The task =
The lines below, from the one holding "After viewing the" through the one holding "Please turn the", are to be restated word for word, with all images left out.

----- Available records

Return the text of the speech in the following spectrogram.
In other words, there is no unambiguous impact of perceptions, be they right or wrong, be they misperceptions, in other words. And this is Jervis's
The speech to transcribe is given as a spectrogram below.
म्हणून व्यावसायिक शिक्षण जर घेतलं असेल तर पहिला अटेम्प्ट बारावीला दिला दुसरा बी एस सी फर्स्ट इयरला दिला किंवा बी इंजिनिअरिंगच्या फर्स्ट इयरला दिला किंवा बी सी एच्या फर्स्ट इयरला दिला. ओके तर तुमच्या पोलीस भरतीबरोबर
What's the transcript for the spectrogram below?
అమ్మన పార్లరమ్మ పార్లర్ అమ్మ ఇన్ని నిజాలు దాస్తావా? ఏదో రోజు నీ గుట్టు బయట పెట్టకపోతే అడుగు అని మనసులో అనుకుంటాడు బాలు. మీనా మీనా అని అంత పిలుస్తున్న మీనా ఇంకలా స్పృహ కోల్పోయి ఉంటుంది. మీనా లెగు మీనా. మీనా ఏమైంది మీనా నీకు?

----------
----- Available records

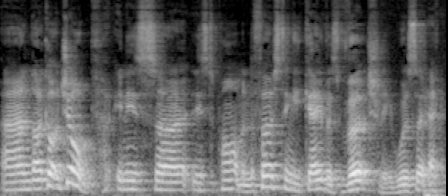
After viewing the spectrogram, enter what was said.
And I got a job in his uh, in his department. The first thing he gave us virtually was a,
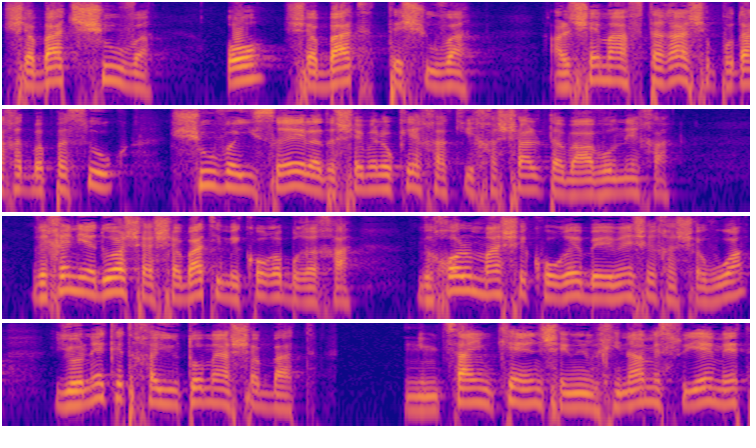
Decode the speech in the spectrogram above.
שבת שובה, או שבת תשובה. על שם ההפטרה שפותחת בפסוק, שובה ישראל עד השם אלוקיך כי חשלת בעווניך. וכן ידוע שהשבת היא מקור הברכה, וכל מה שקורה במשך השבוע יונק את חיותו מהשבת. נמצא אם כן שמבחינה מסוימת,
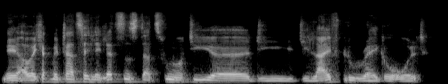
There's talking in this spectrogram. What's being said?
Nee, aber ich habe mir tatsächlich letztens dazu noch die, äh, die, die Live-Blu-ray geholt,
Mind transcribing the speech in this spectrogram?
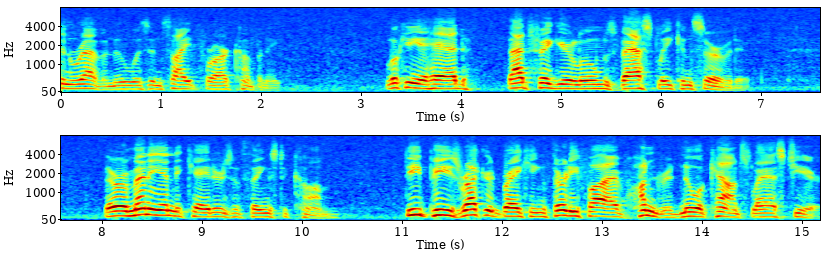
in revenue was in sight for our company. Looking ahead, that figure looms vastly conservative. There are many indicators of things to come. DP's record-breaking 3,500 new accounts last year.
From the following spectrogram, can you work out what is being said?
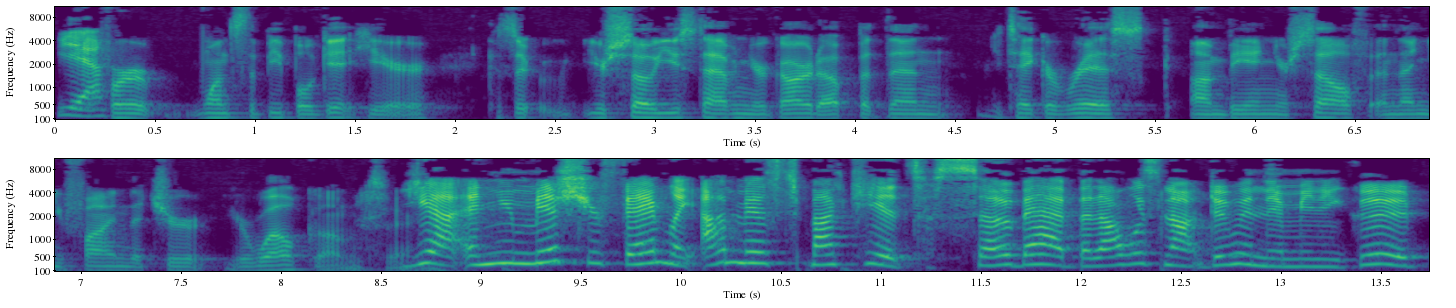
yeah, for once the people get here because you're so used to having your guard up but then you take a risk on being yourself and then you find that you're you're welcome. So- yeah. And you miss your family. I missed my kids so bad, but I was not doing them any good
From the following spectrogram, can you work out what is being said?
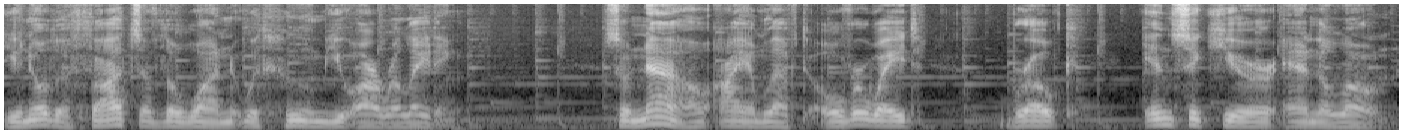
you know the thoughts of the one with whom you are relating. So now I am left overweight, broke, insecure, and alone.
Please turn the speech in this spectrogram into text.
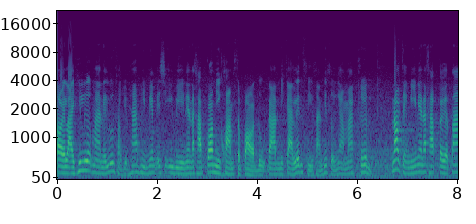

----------

Written response =
After viewing the spectrogram, enter what was said.
And I got a job in his uh, in his department. The first thing he gave us virtually was a,
Decode the speech in the spectrogram above.
שבת שובה, או שבת תשובה. על שם ההפטרה שפותחת בפסוק, שובה ישראל עד השם אלוקיך כי חשלת בעווניך. וכן ידוע שהשבת היא מקור הברכה, וכל מה שקורה במשך השבוע יונק את חיותו מהשבת. נמצא אם כן שמבחינה מסוימת,
There's talking in this spectrogram. What's being said?
Nee, aber ich habe mir tatsächlich letztens dazu noch die, äh, die, die Live-Blu-ray geholt,
Mind transcribing the speech in this spectrogram?
in revenue was in sight for our company. Looking ahead, that figure looms vastly conservative. There are many indicators of things to come. DP's record-breaking 3,500 new accounts last year.
From the following spectrogram, can you work out what is being said?
yeah, for once the people get here because you're so used to having your guard up but then you take a risk on being yourself and then you find that you're you're welcome. So- yeah. And you miss your family. I missed my kids so bad, but I was not doing them any good
From the following spectrogram, can you work out what is being said?
you know the thoughts of the one with whom you are relating. So now I am left overweight, broke, insecure, and alone.
Please turn the speech in this spectrogram into text.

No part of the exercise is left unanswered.